J Cardiovasc Electrophysiol. 2020 Oct 5. doi: 10.1111/jce.14770. Online ahead of print.
INTRODUCTION: The impact of atrial arrhythmias on COVID-19-associated outcomes are unclear. We sought to identify prevalence, risk factors and outcomes associated with atrial arrhythmias among patients hospitalized with COVID-19.
METHODS: An observational cohort study of 1053 patients with SARS-CoV2 infection admitted to a quaternary care hospital and a community hospital was conducted. Data from electrocardiographic and telemetry were collected to identify atrial fibrillation (AF) or atrial flutter/tachycardia (AFL). The association between atrial arrhythmias and 30-day mortality was assessed with multivariable analysis.

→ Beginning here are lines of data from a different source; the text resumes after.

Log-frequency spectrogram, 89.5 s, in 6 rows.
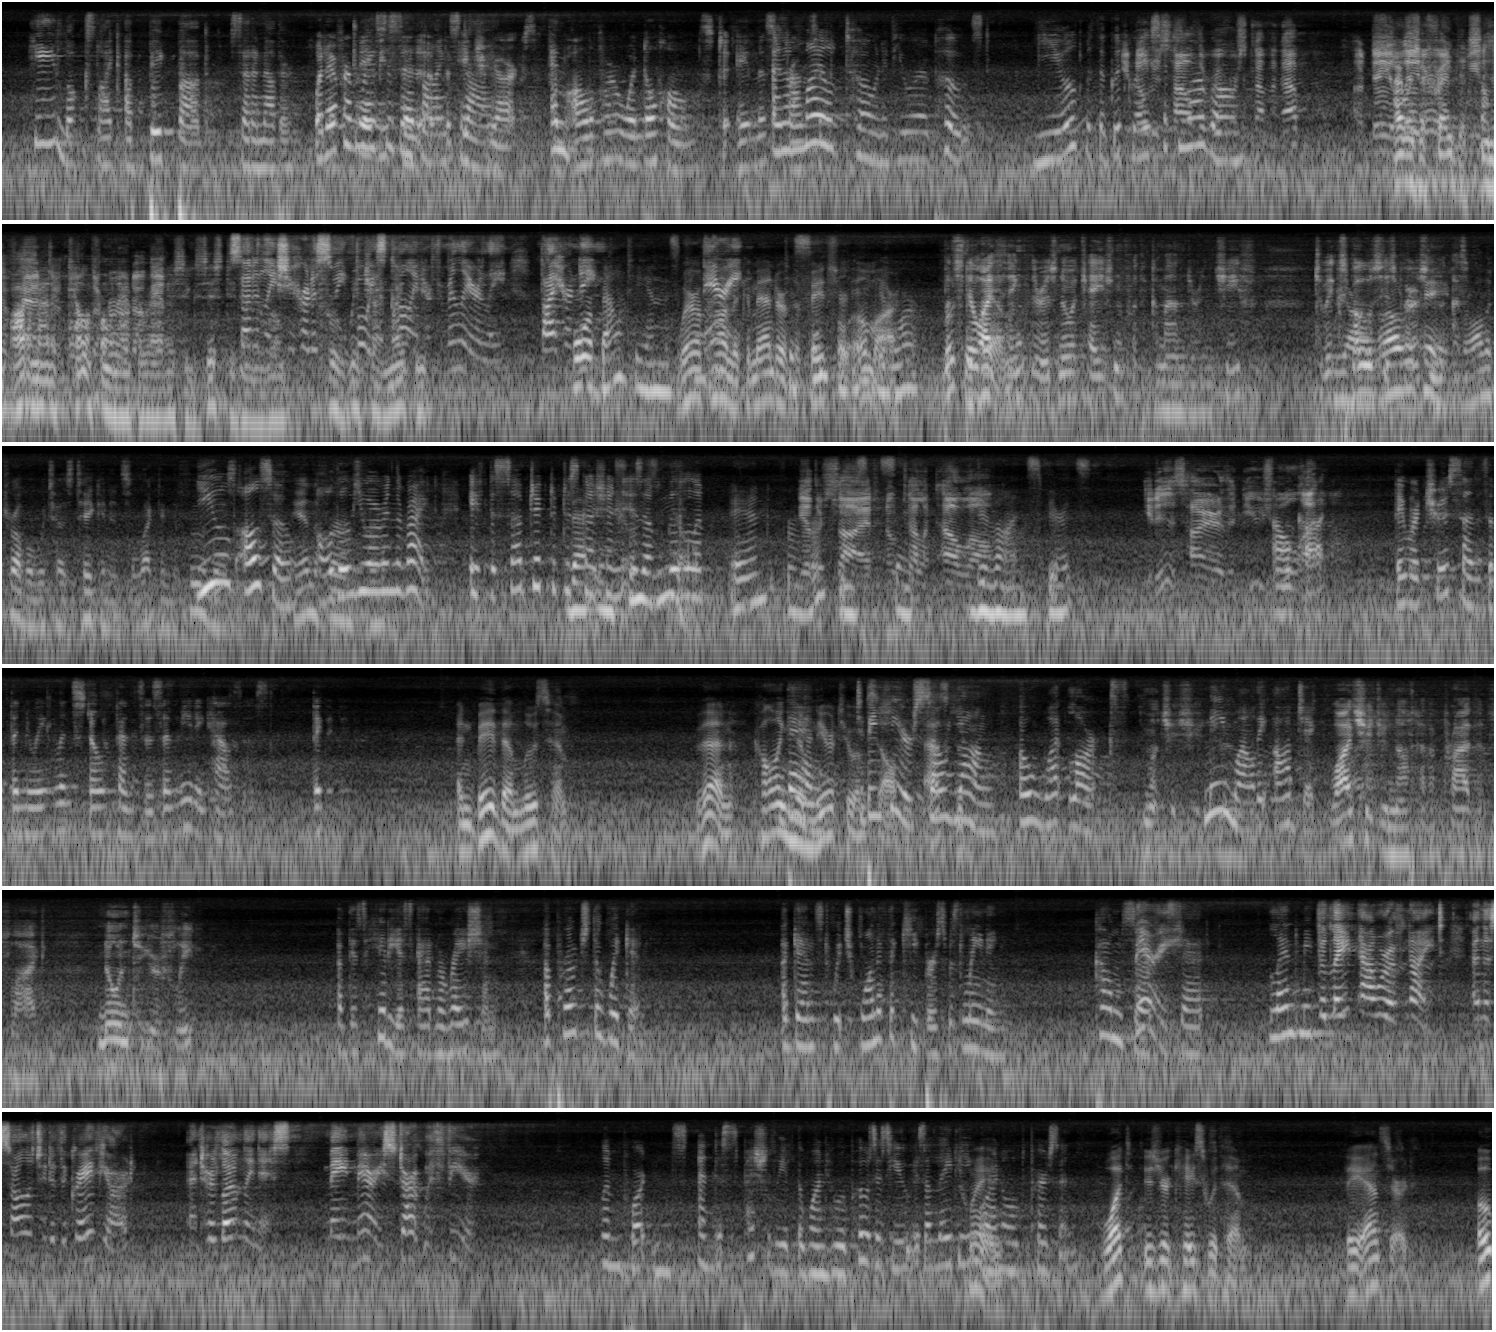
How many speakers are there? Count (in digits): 10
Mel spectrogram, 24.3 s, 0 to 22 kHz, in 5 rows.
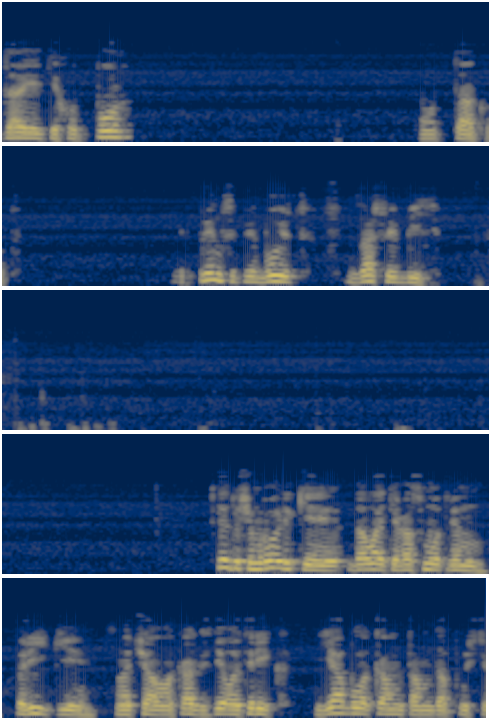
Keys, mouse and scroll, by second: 0.1-1.2 drag, 3.4 click, 10.1 ctrl+z, 10.7 ctrl+z, 12.9 click.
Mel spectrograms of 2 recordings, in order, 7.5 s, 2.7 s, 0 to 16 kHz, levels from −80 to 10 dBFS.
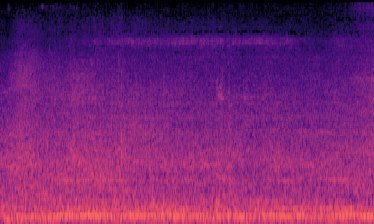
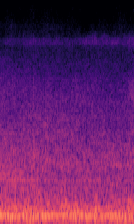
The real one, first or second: first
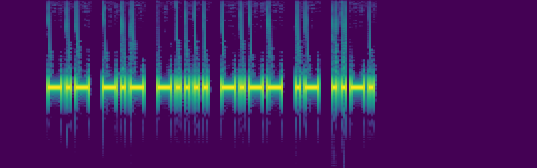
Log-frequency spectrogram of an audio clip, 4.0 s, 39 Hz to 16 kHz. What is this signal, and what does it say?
Morse code, heard as a keyed tone, about 34 wpm, 700 Hz. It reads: KK6YAF
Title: USA Call Signs - 6 Characters - Repeated 3x - 35wpm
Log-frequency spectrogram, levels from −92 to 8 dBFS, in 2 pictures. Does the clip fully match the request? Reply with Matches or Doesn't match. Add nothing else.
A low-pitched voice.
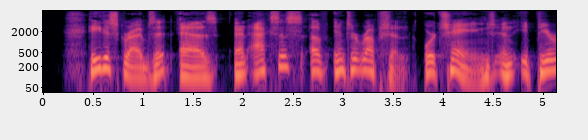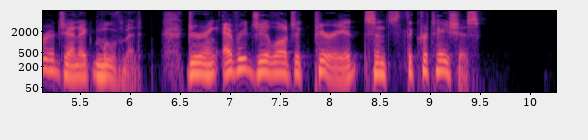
Matches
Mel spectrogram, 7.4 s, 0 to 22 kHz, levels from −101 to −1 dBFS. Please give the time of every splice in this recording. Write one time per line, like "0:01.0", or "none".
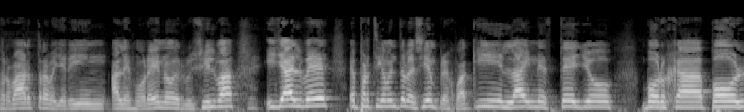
none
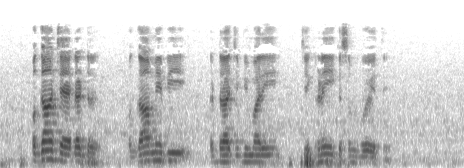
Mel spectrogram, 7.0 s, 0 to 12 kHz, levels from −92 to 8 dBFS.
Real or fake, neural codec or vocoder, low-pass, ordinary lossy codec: real; none; 7.2 kHz; MP3, 64 kbps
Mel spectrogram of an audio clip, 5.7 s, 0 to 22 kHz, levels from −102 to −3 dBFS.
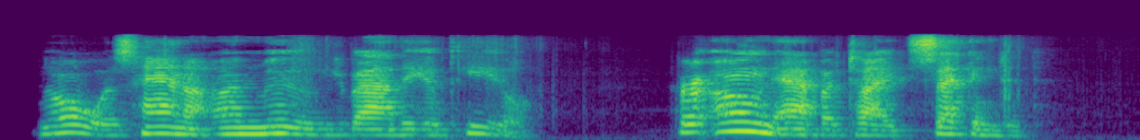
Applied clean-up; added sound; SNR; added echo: neural mask model DeepFilterNet 3.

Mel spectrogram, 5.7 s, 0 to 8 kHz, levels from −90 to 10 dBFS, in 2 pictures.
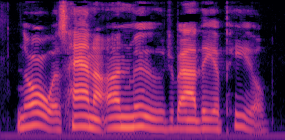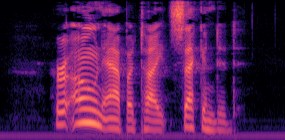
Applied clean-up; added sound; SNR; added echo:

RESULTS: Mean age of patients was 62 ± 17 years and 62% were men. Atrial arrhythmias were identified in 166 (15.8%) patients, with AF in 154 (14.6%) patients and AFL in 40 (3.8%) patients. Newly detected atrial arrhythmias occurred in 101 (9.6%) patients. Age, male sex, prior AF, renal disease, and hypoxia on presentation were independently associated with AF/AFL occurrence. Compared to patients without AF/AFL, patients with AF/AFL had significantly higher levels of troponin, B-type natriuretic peptide, C-reactive protein, ferritin and D-dimer. Mortality was significantly higher among patients with AF/AFL (39.2%) compared to patients without (13.4%; P<0.001). After adjustment for age and co-morbidities, AF/AFL (adjusted OR 1.93; P = 0.007) and newly detected AF/AFL (adjusted OR 2.87; P <0.001) were independently associated with 30-day mortality.
CONCLUSIONS: Atrial arrhythmias are common among patients hospitalized with COVID-19. The presence of AF/AFL tracked with markers of inflammation and cardiac injury. Atrial arrhythmias were independently associated with increased mortality. This article is protected by copyright. All rights reserved.
PMID:33017083 | DOI:10.1111/jce.14770